(98 If we do, what ground liave we for joy SUMMARY OF POLITICS.
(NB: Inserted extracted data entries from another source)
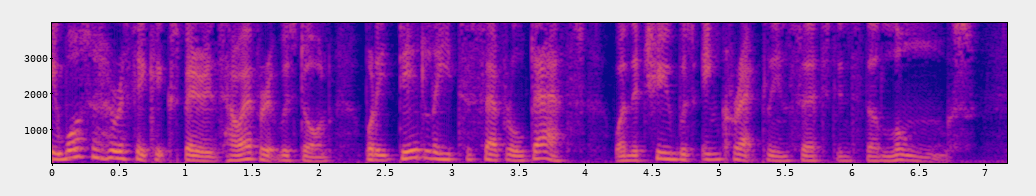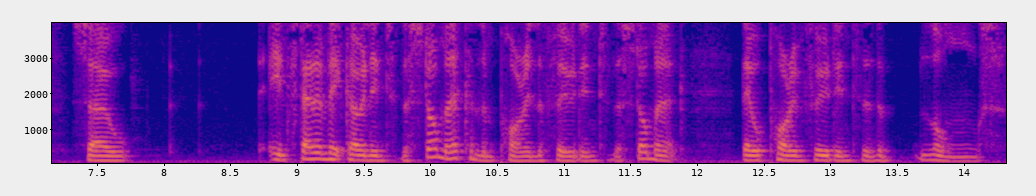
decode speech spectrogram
it was a horrific experience, however it was done, but it did lead to several deaths when the tube was incorrectly inserted into the lungs. So instead of it going into the stomach and then pouring the food into the stomach, they were pouring food into the lungs,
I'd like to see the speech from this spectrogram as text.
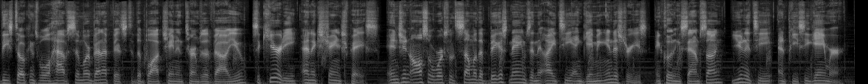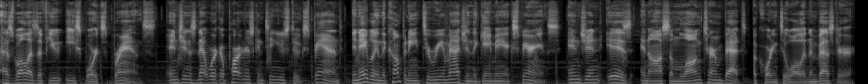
These tokens will have similar benefits to the blockchain in terms of value, security, and exchange pace. Enjin also works with some of the biggest names in the IT and gaming industries, including Samsung, Unity, and PC Gamer, as well as a few esports brands. Enjin's network of partners continues to expand, enabling the company to reimagine the gaming experience. Enjin is an awesome long term bet, according to Wallet Investor.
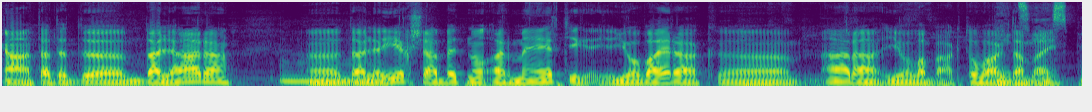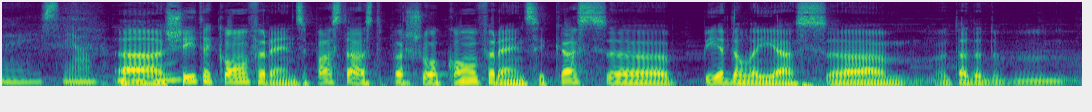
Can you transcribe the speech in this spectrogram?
à, tātad uh, daļa ārā, mm. daļa iekšā, bet nu, ar mērķi, jo vairāk uh, ārā, jo labāk, tuvāk Pēc dabai. iespējas, jā. Uh, šī konference, pastāsti par šo konferenci, kas uh, piedalījās. Uh, tātad mm,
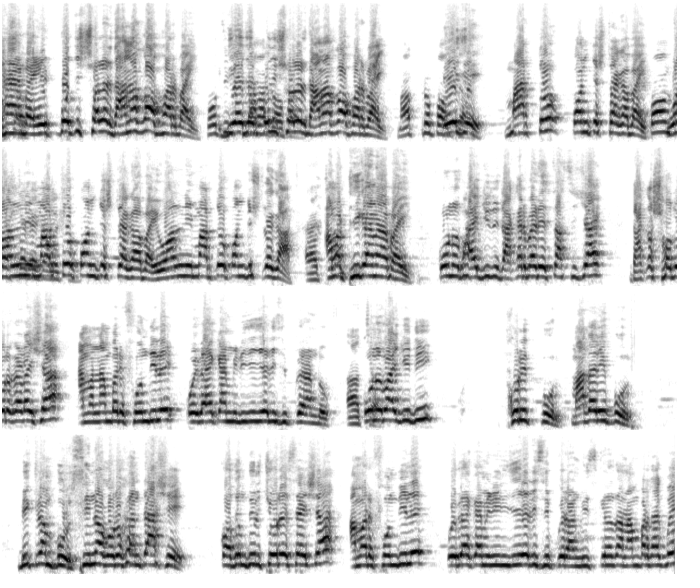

thereat ? Would he, if he had completely NORTHERN WAR. --We have, at last, conquered Russia, have made the lot of the information, on which we may safely rely people worse than it was before? Would as to this war. It is now become evident, he have made thein less free? Would lie that the losses of the French Emperor have have deprived them of any privilege; any been immense, since his departure from the means of ensuring their safety and happiplace where Moscow once stood; that his ness? If we answer these questions ; if we, army in the North is fearfully reduced both with sincerity, can answer these questions in men and horses, as well as in all the in the affirmative; then, indeed, have we stores and implements necessary in war; cause for joy at the failure of his enterprise; that, that part of his army which has made but, if we cannot, we have not, as pliilangood its retreat, is in great want of every thropists, any cause for joy at that failure. thing to inspirit it, except its own native As Englishmen have we any cause for soul; but, at the same time, it is to be ob- joy? Does his failure at such an immense served, that, in no part of this army has distance from us, make us more secure disaffection appeared, and that its fidelity against his power? Does it remove any of to its Chief does not betray any of those the causes of alarm to us, which before exsymptoms, that would naturally be expect- isted ?--I am of opinion; an opinion ed, if, as we are incessantly told, the which I sincerely entertain, and wish disFrench people were so discontented with tinctly to express and to put upon record ; the laws of conscription. With the al- if the power of Napoleon be dangerous to lies of the Emperor, however, the case is, us, the wider his forces are extended upon as was to be expected, totally different. the continent, in a direction away from us, They have not only discovered disaffection the better. The expedition to Egypt, if we towards him, but have, in one case, as will had not followed the French thither, was be seen from the Official documents, actu- what every Englishman ought to have ally deserted him; and, in fact, gone over wished for; and, the force and talents reto the enemy.-The French report to the quisite for establishing and maintaining a Senate ascribes this defection to the in- new division of territory and power on the trigues and corruption of England; but, if other side of the Vistula, would certainly Napoleon had not been obliged to retreat ; have left us in a greater degree of security. if he had not met with reverses that so ma- Suppose, that, as the consequence of terially enfeebled his army, “ the intrigues the late events in Russia, Prussia should " and corruption of England” would have openly declare against Napoleon? What had no effect at all.- The exultation of then? Has he not tried Prussia as an our hireling prints, upon this occasion, is, enemy? Has he not had to fight Prussian of course, without bounds. They predict, armies before? And, if he be not able to from the defection of the Prussian army maintain himself on points so distant as flor, I have no doubt that it will extend to those which he has now reached, does it the whole army), nothing short of the total follow, that he will be unable to give us as overthrow of Napoleon and of the French much annoyance as he has hitherto given empire. If they were to predict, as a con- us ?- Where, then, is the ground for all sequence of it, an addition of in or 15 this boisterous exultation ? Where the millions annually to our taxes, and a pro- cause for all this frantic joy ?---Our hirelongation of the war for four or five years, ling prints consider Napoleon as ruined, they would, I am afraid, be nearer the because he has failed in a war against the mark. What ground ; 'what solid elements; for, after all, to the elements ground, is there for these exultations ? alone he owes his failure. Ruined! RuinDo we view the bafiling of Napoleon's ed, shen he can call out an additional views on Russia merely as philanthropists ? force of 300,000 men! We are told, that


« 前へ次へ »